Pedroia had Iglesias to his house for cookouts two or three nights a week. Then in April, after a road trip, Pedroia called Iglesias out in front of a media member by asking, “What would you think if I told you Iggy took the bus to the park in Oakland rather than getting out early?” Lesson learned. 

Joe Maddon has said that the three key players in going from a team that had never won as many as 71 games through 2007 to making the World Series in 2008 were Jonny Gomes, James Shields and Dan Wheeler. “They pulled the kids through,” Maddon has said.

Reds pitching coach Bryan Price has said that Bronson Arroyo has been a huge factor in the development of young pitchers like Homer Bailey “because he’s shown them that no matter what he has on a particular day, he’ll sacrifice anything to get into the seventh inning and save the bullpen for the team.”

Braves officials cite David Ross influence on Brian McCann in becoming an All-Star, and are not surprised about his influence on Jared Saltalamacchia in his 2012 emergence as an All-Star level catcher.

Rockies people will tell you that part of the preparation for Nolan Arenado’s ascension to Colorado was Troy Tulowitski having Arenado live with him in spring training and pushing him to understand what he has to do.

Granted, the Indians have slowed down in the last ten days, but Terry Francona contributes a chunk of the early turnaround to Jason Giambi and what he has brought to players, some young, some, like Mark Reynolds, experienced. Giambi makes everyone around him relax, telling them “fix it tomorrow.”

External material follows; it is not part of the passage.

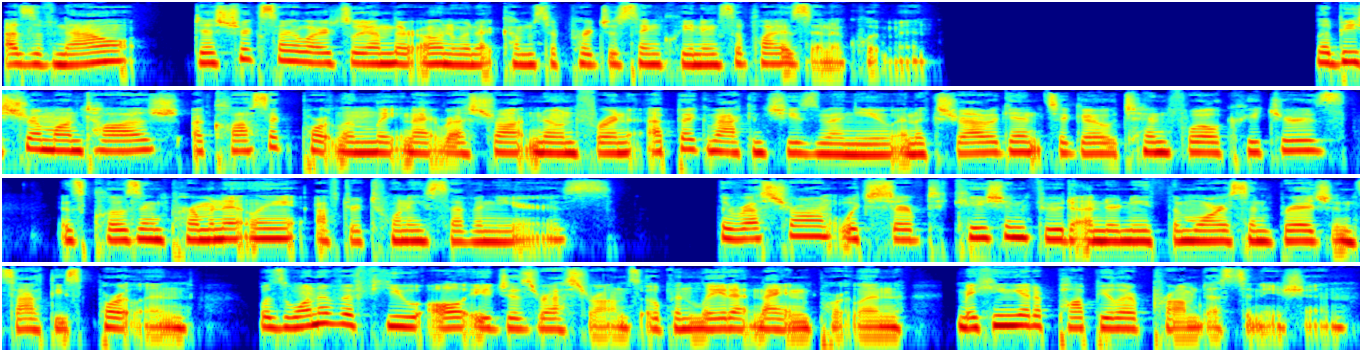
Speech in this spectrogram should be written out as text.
As of now, districts are largely on their own when it comes to purchasing cleaning supplies and equipment. Le Bistro Montage, a classic Portland late night restaurant known for an epic mac and cheese menu and extravagant to go tinfoil creatures, is closing permanently after 27 years. The restaurant, which served Cajun food underneath the Morrison Bridge in southeast Portland, was one of a few all ages restaurants open late at night in Portland, making it a popular prom destination.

“Jason’s leadership begins with his self-confidence, humility, authenticity and consistency,” says Indians GM Chris Antonetti. “He is able to relate to nearly every player in the clubhouse because of his personal attributes as well as his wealth of experiences. Peer leadership can have a more profound impact on a major league clubhouse than leadership from coaches or managers. In our situation, he compliments Tito’s leadership perfectly and sets the standard for professionalism within our clubhouse.”

In turn, Giambi has never forgotten about Mark McGwire and his mentorship and leadership when Giambi first got to Oakland. Jason remembers an MVP award, a big contract with the Yankees, and says “I don’t think it happens without being taken under his arm by Mark. Veteran leadership means something. Maybe it can’t be qualified; maybe it will never make sense to someone who never played. But it made a lot of sense to me.”

Cents, as well.